To answer your question about freedom, rights and democracy, first and foremost I do not understand how you would like to define that but if I am right you’re going along the same lines as that statement given by Christopher Monckton about Obama and climate change where he said:

“If President Obama signs the Copenhagen climate change treaty, he “will sign your freedom, your democracy, and your prosperity away forever — and neither you nor any subsequent government you may elect would have any power whatsoever to take it back again.”

Perhaps it would be best first if we are to define what the Copenhagen treaty is in the first place for starters its goal is to secure international cooperation to curb the emission of gases that scientists blame for raising global temperatures, a development that could harm the environment.

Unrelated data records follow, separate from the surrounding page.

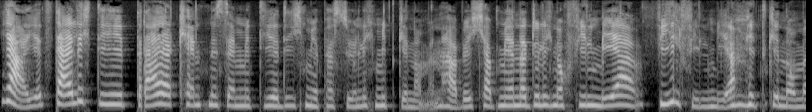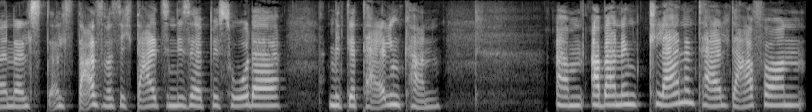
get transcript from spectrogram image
Ja, jetzt teile ich die drei Erkenntnisse mit dir, die ich mir persönlich mitgenommen habe. Ich habe mir natürlich noch viel mehr, viel, viel mehr mitgenommen als, als das, was ich da jetzt in dieser Episode mit dir teilen kann. Ähm, aber einen kleinen Teil davon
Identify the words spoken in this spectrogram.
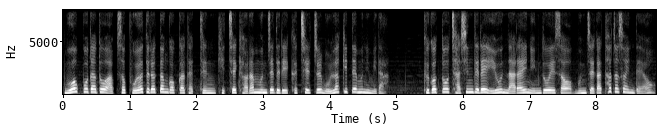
무엇보다도 앞서 보여드렸던 것과 같은 기체 결함 문제들이 그칠 줄 몰랐기 때문입니다. 그것도 자신들의 이웃 나라인 인도에서 문제가 터져서인데요.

Another is that signing a treaty doesn’t mean that its provisions become binding. Instead, it simply means that you intend to become a party to the treaty by seeking domestic approval, using whatever procedures are in effect in your country. In the United States, that means taking the treaty to the Senate for its advice and consent on ratification.

For instance, the United States signed the Kyoto Protocol on climate change — the predecessor to the agreement being negotiated in Copenhagen — but never ratified it due to opposition in the Senate. As a result, the United States was never subject to any of the protocol’s rules.

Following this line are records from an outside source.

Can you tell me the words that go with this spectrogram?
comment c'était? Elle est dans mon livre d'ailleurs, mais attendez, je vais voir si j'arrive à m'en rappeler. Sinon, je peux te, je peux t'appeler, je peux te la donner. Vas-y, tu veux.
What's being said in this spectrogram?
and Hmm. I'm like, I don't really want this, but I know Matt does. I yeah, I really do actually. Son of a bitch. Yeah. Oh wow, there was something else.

Another is that the Senate would have to approve any binding agreement with a 67-vote supermajority. This means that a treaty only becomes binding after a supermajority of democratically elected senators, plus the president, consent. So if the United States decides to give up some of its sovereignty in the matter of carbon emissions, it will only do so after a significant amount of political consent is given. As a practical matter, the high Senate threshold for ratifying a treaty, set by the Constitution, effectively requires broad support from lawmakers in both parties, something the Kyoto Protocol did not have. (Even after ratification, the treaty may not become binding until a certain number of nations have ratified it, depending how the treaty language is written; this could further delay or even derail the process.)

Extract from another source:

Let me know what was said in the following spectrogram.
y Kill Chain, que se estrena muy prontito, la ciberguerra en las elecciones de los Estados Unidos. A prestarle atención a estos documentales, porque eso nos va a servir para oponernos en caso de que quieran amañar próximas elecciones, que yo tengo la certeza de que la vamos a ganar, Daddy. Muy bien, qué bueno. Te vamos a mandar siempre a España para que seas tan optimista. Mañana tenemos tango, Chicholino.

Freedom, democracy and rights are all part of the equation that it should be enjoyed by all not only citizens of the USA like you. From my vantage point I think the way you view freedom is somewhat unbalanced as the Philippines’ total carbon emissions is way lower than that of the US and yet we are experiencing the brunt of extreme weather events and what’s sad about it is that our economies cannot even sustain adaptation to such severe weather events.

Which is why I think as far as freedom goes the Copenhagen treaty is the best next step into tackling the impending climate crisis. As far as Greenpeace is concerned we believe that to avoid runaway climate change, the world needs to quit its addiction to coal and stop destroying forests.

Simple as that but at the same time developed countries should invest resources for developing nations to adapt to climate change, switch to renewable energy and stop deforestation.

So as a citizen of the developing world I am gung-ho about Copenhagen summit as for your branding of your present government as ‘communist’ it makes me wonder if you really know what it means as extending rights and Privileges to everyone is not communist it is proper exercise of democracy as it safeguards and takes care of the well being of all citizens in any nation as it breaches the expanse of ‘rights’ as something that is limited only to those who can afford it.

Good day 🙂

Comment by Chuck Baclagon

Leave a Reply

Fill in your details below or click an icon to log in: Logo

You are commenting using your account. Log Out /  Change )

Google photo

You are commenting using your Google account. Log Out /  Change )

Twitter picture

You are commenting using your Twitter account. Log Out /  Change )

Facebook photo

You are commenting using your Facebook account. Log Out /  Change )

Connecting to %s

%d bloggers like this: